Chartrand’s wife, Nancy, is Polish. The visit to Poland he took in 2010, and especially learning about Father Jerzy’s work and life. In his comment to the priest friend who was on the trip with him, he asked why Father Jerzy wasn’t better known. “Well, he’s popular in Poland,” his friend told him.

Chartrand came home, and about a year later, his priest friend called him, telling him that two people in Jacksonville, where he lived, had bought the rights to the book about Father Jerzy, with the intention of making a documentary. They were looking for financing, and that began Chartrand’s work.

“For the last three or four years, I’ve lived this, along with my wife, and I’ve listened to the words of Father Jerzy,” Chartrand said. They’ve compiled a book that will be coming out soon, Sermons, that has the words of Father Jerzy’s sermons in it. “I think about some of the things we’re challenged with today, in terms of religious liberty,” Chartrand said, and quoted Father Jerzy with a powerful statement that applies to us now, in part including this: “Telling the truth with courage is a way leading directly to freedom, and to do this we must overcome fear. This fear makes us act against our conscience, and it is by means of conscience that we measure truth.”

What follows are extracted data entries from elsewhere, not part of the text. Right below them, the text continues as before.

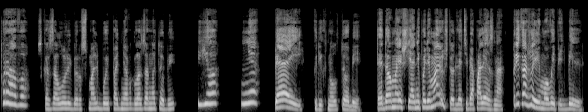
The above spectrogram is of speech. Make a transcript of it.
«Право», — сказал Оливер с мольбой, подняв глаза на Тоби. «Я не...» «Пей!» — крикнул Тоби. «Ты думаешь, я не понимаю, что для тебя полезно? Прикажи ему выпить, Биль».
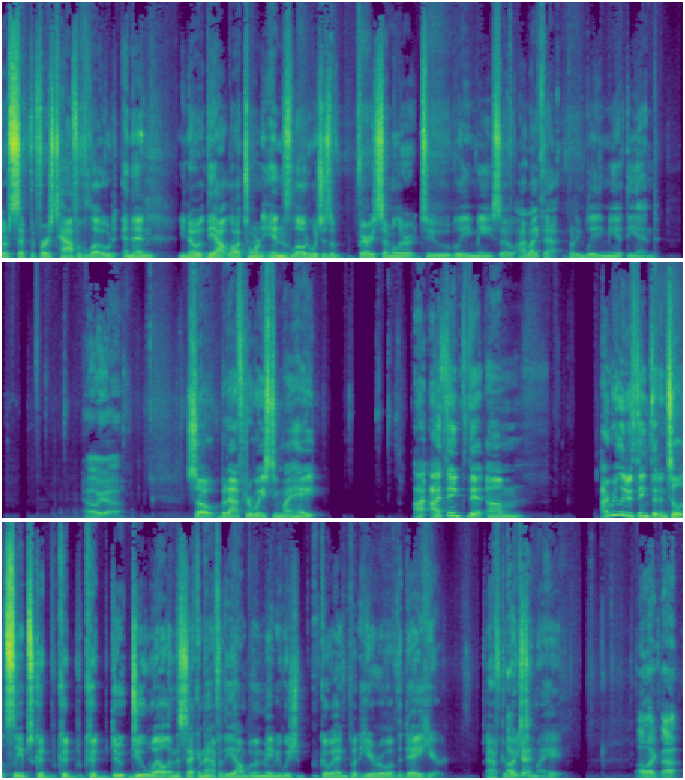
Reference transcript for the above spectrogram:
or set the first half of load. And then, you know, the Outlaw Torn ends load, which is a very similar to Bleeding Me. So I like that, putting Bleeding Me at the end. Hell yeah. So, but after wasting my hate, I I think that um I really do think that until it sleeps could could could do do well in the second half of the album, and maybe we should go ahead and put hero of the day here after Okay. wasting my hate. I like that.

“If you think about some of the challenges that we have today in our own country about religious liberty and how it’s being threatened, too many of us I think sort of accept the lie, if you will,” Chartrand said.

Messenger of the Truth will be shown on public television stations throughout the United States and you can find out when and where via You can also purchase the DVD through the website.

Listen to this week’s show online or on your mp3 player.